All of this is more than a little confusing. A trip to my hometown of Gdansk just before the independence march reminded me just what enormous progress Poland has made since it joined the EU. Post-communist transformation was a colossal, collective effort. In economic and security terms it worked. From an obscure, rather corrupt European periphery Poland became a prosperous, secure country, a major European player and a trusted partner.
Twenty years ago, the only foreigners you would meet in the streets of Gdansk were Germans on nostalgia trips. On a Sunday night, the beautiful old town was empty. Now Gdansk has established itself as ‘the city of freedom’, a proud birthplace of Solidarność, it is a charming and vibrant Baltic city and a major attraction for tourists and investors. But how long can it last in the current political climate? Poland is indeed on a path to waste its potential.

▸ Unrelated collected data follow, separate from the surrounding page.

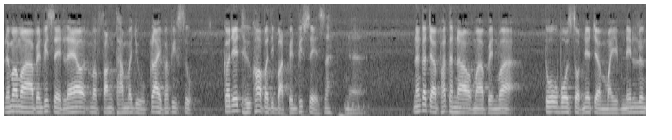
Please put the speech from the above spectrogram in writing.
แล้วมามาเป็นพิเศษแล้วมาฟังธรรมมาอยู่ใกล้พระภิกษุ ก็ได้ถือข้อปฏิบัติเป็นพิเศษนะนะนั้นก็จะพัฒนาออกมาเป็นว่าตัวอุโบสถเนี่ยจะไม่เน้นเรื่อง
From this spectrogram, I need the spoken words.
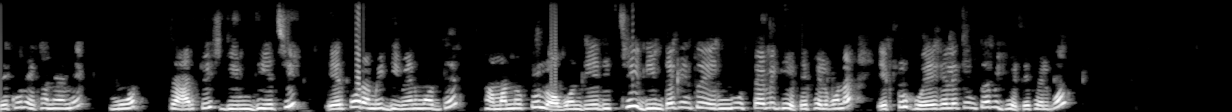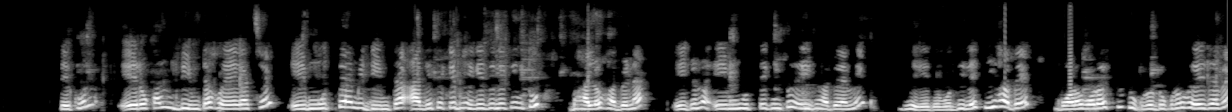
দেখুন, এখানে আমি মোট চার পিস ডিম দিয়েছি। এরপর আমি ডিমের মধ্যে সামান্য একটু লবণ দিয়ে দিচ্ছি। ডিমটা কিন্তু এই মুহূর্তে আমি ঘেটে ফেলব না। একটু হয়ে গেলে কিন্তু আমি ঘেটে ফেলব। দেখুন, এরকম ডিমটা হয়ে গেছে। এই মুহূর্তে আমি ডিমটা আগে থেকে ভেঙে দিলে কিন্তু ভালো হবে না। এই জন্য এই মুহূর্তে কিন্তু এইভাবে আমি ভেঙে দেবো। দিলে কি হবে? বড় বড় একটু টুকরো টুকরো হয়ে যাবে।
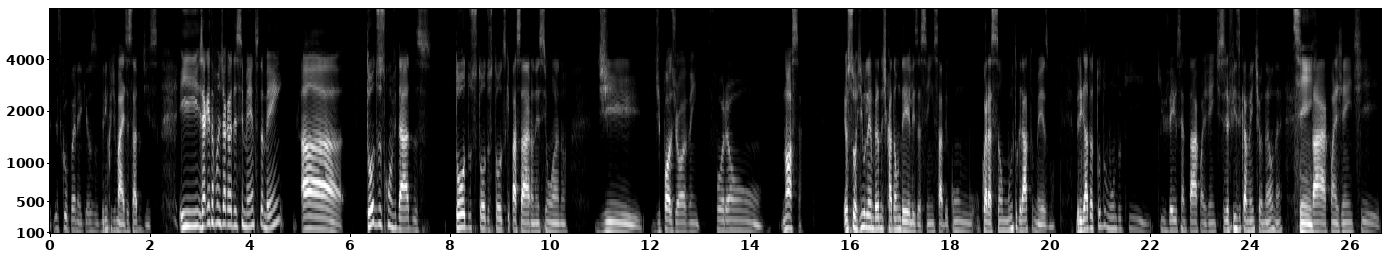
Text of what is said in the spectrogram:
Desculpa, Nick, eu brinco demais, você sabe disso. E já que a gente tá falando de agradecimento também, a todos os convidados, todos, todos, todos que passaram nesse um ano de, de pós-jovem foram. Nossa, eu sorrio lembrando de cada um deles, assim, sabe? Com o coração muito grato mesmo. Obrigado a todo mundo que, que veio sentar com a gente, seja fisicamente ou não, né? Sim. tá com a gente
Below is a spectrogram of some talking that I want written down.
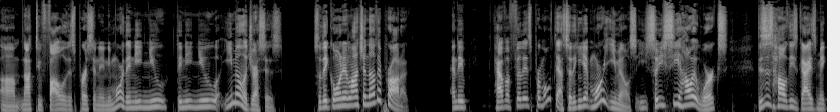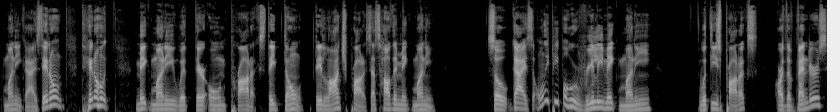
um, not to follow this person anymore, they need new they need new email addresses. So they go in and launch another product and they have affiliates promote that so they can get more emails. So you see how it works. This is how these guys make money, guys. They don't they don't make money with their own products. They don't. They launch products. That's how they make money. So guys, the only people who really make money with these products are the vendors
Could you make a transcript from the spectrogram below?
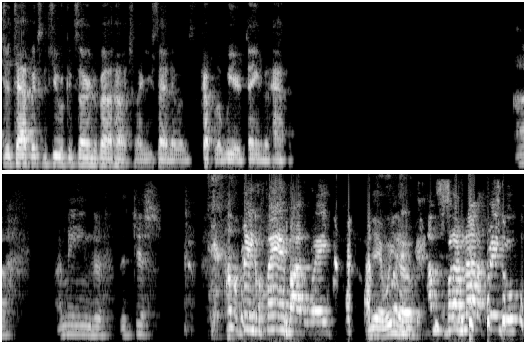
The topics that you were concerned about, Hutch, like you said, there was a couple of weird things that happened. Uh, I mean, uh, it's just. I'm a Bengal fan, by the way, Yeah, we know. I'm, but I'm not a Bengal,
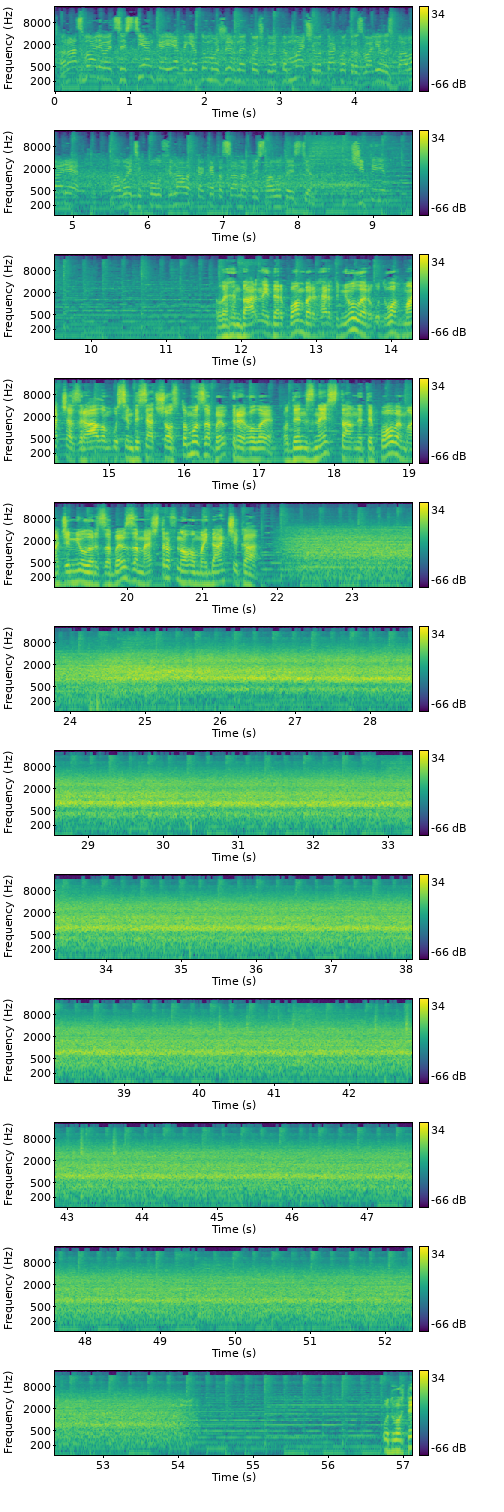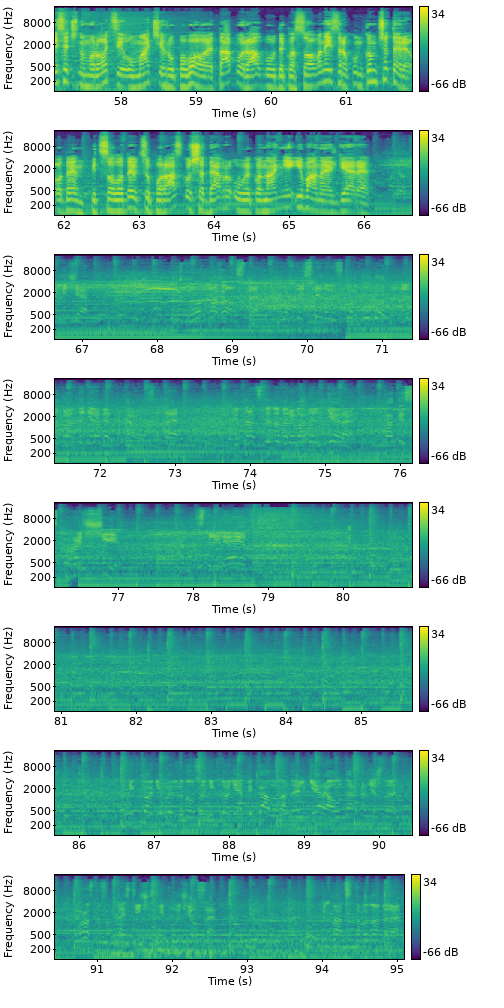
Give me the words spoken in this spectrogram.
Разваливается стенка, и это, я думаю, жирная точка в этом матче. Вот так вот развалилась Бавария э, в этих полуфиналах, как эта самая пресловутая стенка. Четыре... Легендарний дербомбер Герд Мюллер у двох матчах з Реалом у 76-му забив три голи. Один з них став нетиповим, адже Мюллер забив за меж штрафного майданчика. У 2000 році у матчі групового етапу Реал був декласований з рахунком 4-1. Підсолодив цю поразку шедевр у виконанні Івана Ельгєре. Полета мяча. Вот, пожалуйста. Можно исследовать сколько угодно. Но это, правда, не Роберто Карлос. Это 15 номер Ивана Эльгера. Как из прощи. Стреляет. Не выдвинулся, никто не опекал Ивана Эльгера. А удар, конечно, просто фантастический получился у 15 номера.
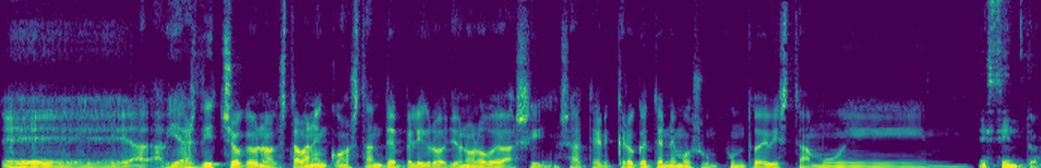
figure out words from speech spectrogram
Eh, habías dicho que, bueno, que estaban en constante peligro, yo no lo veo así. O sea, creo que tenemos un punto de vista muy... Distinto.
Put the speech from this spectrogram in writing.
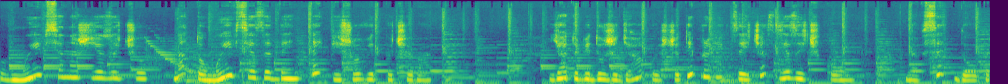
Вмився наш язичок, натомився за день та й пішов відпочивати. Я тобі дуже дякую, що ти провів цей час язичком. На все добре.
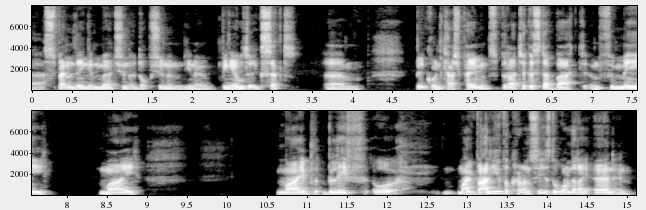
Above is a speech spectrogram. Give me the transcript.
uh, spending and merchant adoption, and you know, being able to accept um, Bitcoin Cash payments. But I took a step back, and for me, my my belief or my value of a currency is the one that I earn in.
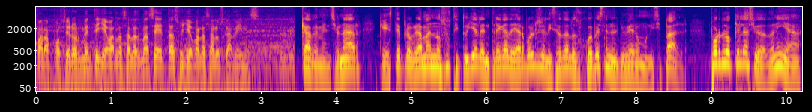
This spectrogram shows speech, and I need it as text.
para posteriormente llevarlas a las macetas o llevarlas a los jardines. Cabe mencionar que este programa no sustituye la entrega de árboles realizada los jueves en el vivero municipal, por lo que la ciudadanía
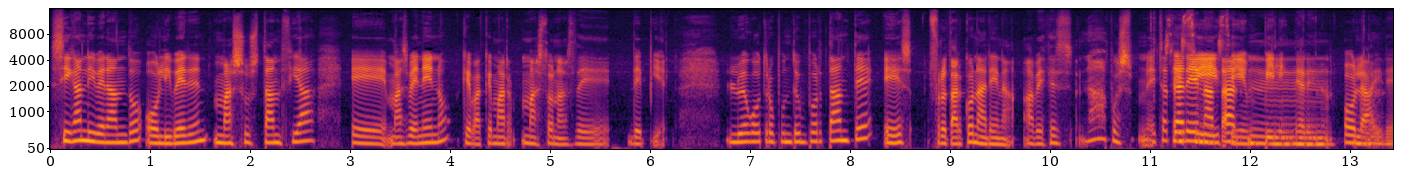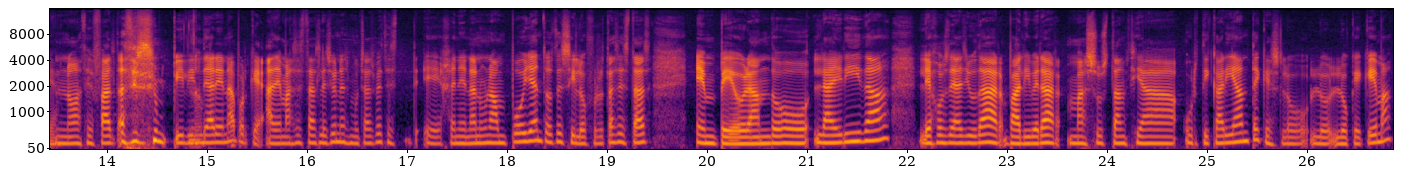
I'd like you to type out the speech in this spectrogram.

What went wrong? Perhaps Poland transformed too fast. Losers from transformation were too many; a voracious capitalism overwhelmed them, culture shifts bewildered them. Or perhaps people like me never really understood Poland. Liberal elites thought they could lead Poland into a new era, but did not feel the pulse of their mostly conservative fellow citizens. We failed to appreciate just how conservative Poland is – not when it comes to economics, but when it comes to values. Religion and family truly are key for Polish national identity and are indeed the cornerstone of independence. You can transform the economy, but you cannot transform such values.
So if Poland is racist or xenophobic, we should not just condemn it, give it some more EU aid, and expect it to change. The lesson of the last twenty years is that we need to make a more serious effort to understand popular grievances instead of dismissing them.
Before World War II Poland was religiously and ethnically diverse. Since then it has become extremely homogenous – overwhelmingly Catholic and almost purely Polish. It was largely cut off from the world during the decades of communism, effectively isolated and dominated by its worst enemy. The idea that your neighbours can be your friends and partners is thus rather novel and counterintuitive for Poland. Times have changed, but history matters, and it has made Poland very distrustful.
It is now becoming clear that what Europe sees as the successes of the last twenty years, have made many Poles feel distinctly insecure. True, a wise government would seek to address this before it spiralled out of control. But Poland does not have a wise government and it has chosen the fire that threatens Poland as fuel for its political dominance.
Jaroslaw Kaczynski is in denial when he says that the march was disturbed by ‘provocateurs’. These were groups that have been allowed to thrive in his vindictive Poland. PiS should realise it is responsible for what we saw in the streets of Warsaw on 11th November. More importantly, it should care.
Next year, Poland will celebrate the 100th anniversary of its independence. It has been a difficult century, but Poland can be proud of having survived and ultimately even thrived. Independence Day 2018 could and should be a beautiful day that would make Poles feel grateful and proud of their achievements. But the omens are not good. If Poland’s current political and social trends go unchecked, the pictures of next year’s march could be much worse.
The European Council on Foreign Relations does not take collective positions. ECFR publications only represent the views of its individual authors.